Cut two pairs of wires long enough to reach from each knee to your left jean pocket. Strip a little bit off the ends and apply some solder to join the wire strands.
Next, attach two force-sensitive resistors (FSRs) to the wires by applying some solder to the wires and then bringing the FSR tips and carefully melting the solder. Warning: FSRs are encased in plastic which melts very easily while soldering.
After you've soldered the tips, take a piece of electrical tape and wrap it around each wire to ensure that they are properly insulated.
Step 2: Wire the Pants
Use electrical tape to attach the FSRs to the inside of the jeans, around the knee area. Run each wire through the jeans from the knee to the left pocket. Note: electrical tape works especially well because it's so adhesive to clothing!
Step 3: Finishing the Pants
Put a tiny breadboard into a small box (I used a servo box) and create a pull-down circuit to connect to each FSR. Place this box in the left jean pocket.
Then, create a 4-pin female connector with the following pins:
1. 5V power
3. Left Knee Input
4. Right Knee Input
Also, create a moderately long 4-pin male connector that will eventually be used to connect the female connector on the pants to the Arduino. Both male and female connectors can be made by soldering four wires to the connector, and then insulating each lead from the adjacent leads with electrical tape.
Step 4: Wiring the Shoes
Using the same technique as described in Step 1, attach wires to a FSR. Terminate the other end of the FSR with a 2-pin female connector. Create two pairs of long cables to reach each shoe and terminate them with 2-pin male headers.

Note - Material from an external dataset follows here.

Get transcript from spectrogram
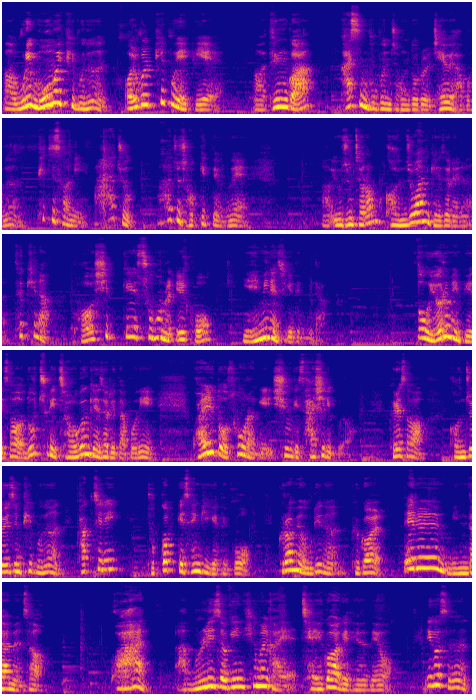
어, 우리 몸의 피부는 얼굴 피부에 비해 어, 등과 가슴 부분 정도를 제외하고는 피지선이 아주 아주 적기 때문에 어, 요즘처럼 건조한 계절에는 특히나 더 쉽게 수분을 잃고 예민해지게 됩니다. 또 여름에 비해서 노출이 적은 계절이다 보니 관리도 소홀하기 쉬운 게 사실이고요. 그래서 건조해진 피부는 각질이 두껍게 생기게 되고 그러면 우리는 그걸 때를 민다면서 과한 아, 물리적인 힘을 가해 제거하게 되는데요. 이것은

Take out your shoe's sole and attach the wired FSR to the sole with electrical tape as pictured. Place the sole back into the shoe and repeat the process for the other shoe.
Now you have shoes with 2-pin adaptors coming out of each!
Step 5: Connect the Arduino
Using another breadboard, recreate essentially the same circuit as you did in Step 3. Build the following circuit.
Step 6: Arduino Software
Now that you have the hardware properly connected, load this program on the Arduino.
This program writes serial messages containing the Pad ID (for example, "right foot", "left foot", etc) and the intensity of the impact. You can easily configure basic parameters of this application in the beginning of the program.
Step 7: Python Software
You need python and pygame installed. Note: I had issues installing pygame on the python that ships with Mac OS X. As a result, I had to install the official python and then pygame for it.
Here is my python program as well as some samples that I use. The program listens on the serial port and synthesizes the right drum sounds.
After you've built the system, have some fun. I did! Watch my video on youtube!
By the way, feel free to use my code, but give credit where credit is due. It's free for your non-commercial use under the creative commons license. If you liked this post, please also visit borismus.com.